There are multitudes of righteous women, known and unknown in our Church, which is often misleadingly characterized as “male-dominated”. This treatise by Archbishop Chrysostomos in Orthodox Life can shed some light on our understanding of the relationship of women’s and men’s roles in serving the Church.
Married Life and Asceticism Married Life and Asceticism
Deacon Pavel Serzhantov
Married Life and Asceticism Married Life and Asceticism
Deacon Pavel Serzhantov
It all began with our forefathers, Adam and Eve. They received a commandment in paradise not to taste of the tree of the knowledge of good and evil (cf. 2:17). The commandment not to “taste of this or that” is quite well known to any Orthodox Christian. This is the commandment to fast—the most ancient, beginning factor of family life.
Marriage: The Great Sacrament Marriage: The Great Sacrament
Archimandrite Aimilianos
Marriage: The Great Sacrament Marriage: The Great Sacrament
A Sermon delivered in the Church of St. Nicholas, Trikala, Greece, 17 January, 1971
Archimandrite Aimilianos
Nobody would dispute that the most important day in a person's life, after his birth and baptism, is that of his marriage. It is no surprise, then, that the aim of contemporary worldly and institutional upheavals is precisely to crush the most honorable and sacred mystery of marriage. For many people, marriage is an opportunity for pleasures and amusements. Life, however, is a serious affair. It is a spiritual struggle, a progression toward a goal—heaven.
Comments
Here you can leave your comment on the present article, not exceeding 700 characters. All comments will be read by the editors of OrthoChristian.Com.

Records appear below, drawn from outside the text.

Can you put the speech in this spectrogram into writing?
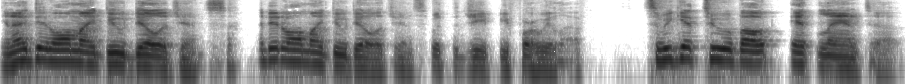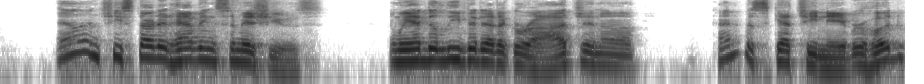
And I did all my due diligence. I did all my due diligence with the Jeep before we left. So, we get to about Atlanta. And she started having some issues. And we had to leave it at a garage in a kind of a sketchy neighborhood,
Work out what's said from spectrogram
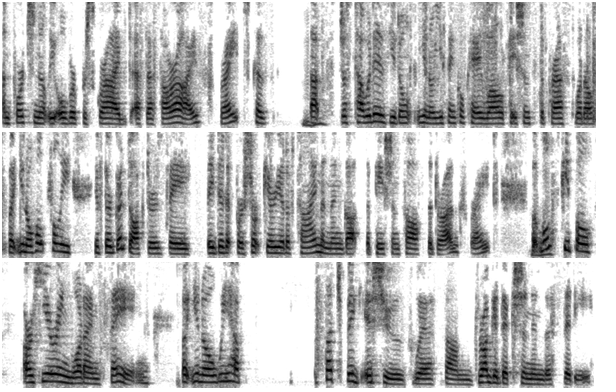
unfortunately overprescribed SSRIs, right? Because mm-hmm. that's just how it is. You don't, you know, you think, okay, well, patient's depressed, what else? But you know, hopefully, if they're good doctors, they they did it for a short period of time and then got the patients off the drug, right? But mm-hmm. most people are hearing what I'm saying. But you know, we have such big issues with um, drug addiction in this city,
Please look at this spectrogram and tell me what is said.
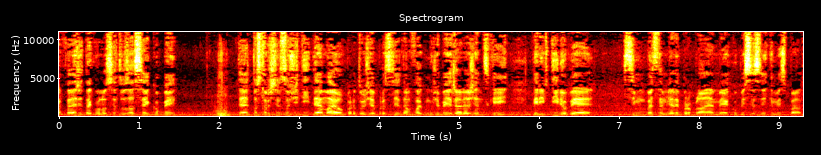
aféře, tak ono se to zase jakoby, to je to strašně složitý téma, jo, protože prostě tam fakt může být řada ženských, který v té době s tím vůbec neměli problém, jakoby se s někým vyspat.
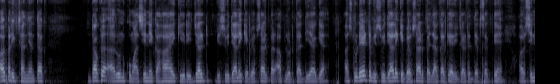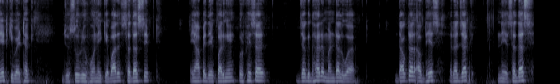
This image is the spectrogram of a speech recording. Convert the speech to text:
और परीक्षा नियंत्रक डॉक्टर अरुण कुमार सिंह ने कहा है कि रिज़ल्ट विश्वविद्यालय के वेबसाइट पर अपलोड कर दिया गया स्टूडेंट विश्वविद्यालय के वेबसाइट पर जाकर के रिज़ल्ट देख सकते हैं और सीनेट की बैठक जो शुरू होने के बाद सदस्य यहाँ पे देख पाएँगे प्रोफेसर जगधर मंडल व डॉक्टर अवधेश रजक ने सदस्य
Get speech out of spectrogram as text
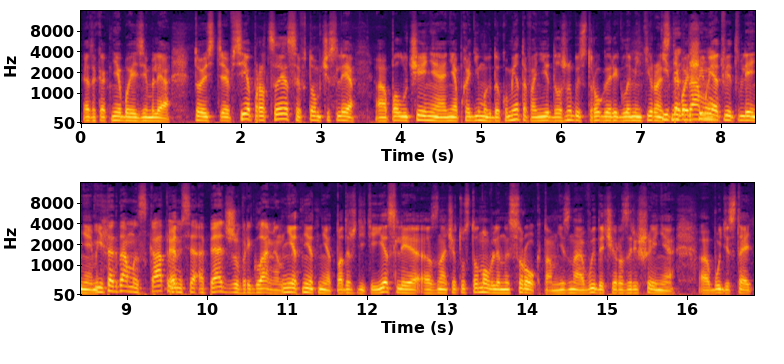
это как небо и земля. То есть э, все процессы, в том числе э, получения необходимых документов, они должны быть строго регламентированы и с небольшими мы, ответвлениями. И тогда мы скатываемся это... опять же в регламент. Нет, нет, нет, подождите. Если, э, значит, установленный срок, там, не знаю, выдачи разрешения э, будет стоять,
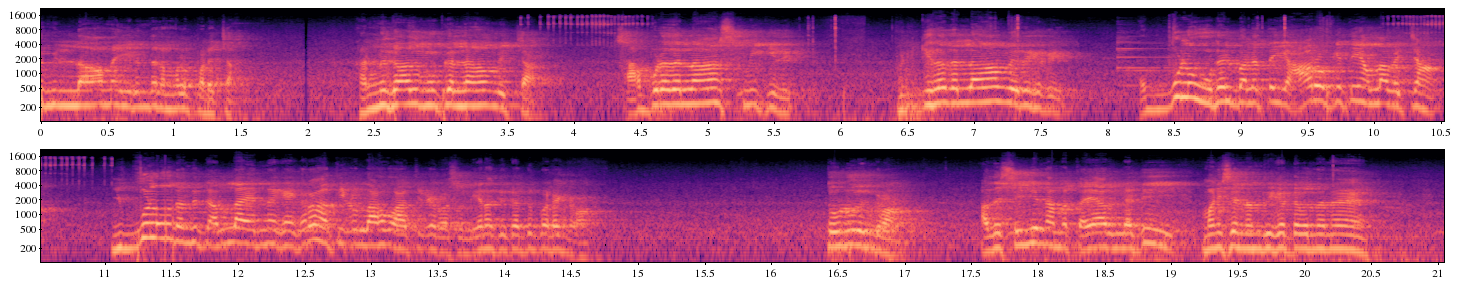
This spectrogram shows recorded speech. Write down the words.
ஒன்றுமில்லாமல் இருந்து நம்மளை படைச்சான். கண்ணு காது மூக்கெல்லாம் வச்சான். சாப்பிட்றதெல்லாம் சிமிக்குது. பிடிக்கிறதெல்லாம் வருகுது அவ்வளவு உடல் பலத்தை ஆரோக்கியத்தையும் எல்லாம் வச்சான். இவ்வளவு தந்துட்டு அல்லாஹ் என்ன கேட்குறான்? அத்திகல்லாக வாத்திக்கிற சொல்லி எனக்கு கட்டுப்படங்கிறான். தொழுங்கிறான் அதை செய்ய நம்ம தயார் இல்லாட்டி மனுஷன் நன்றி கட்ட வந்தானே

Enter through FaceBook , or enter your information:
Your name:
Your e-mail:
Enter the digits, seen on picture:

Characters remaining: 700

×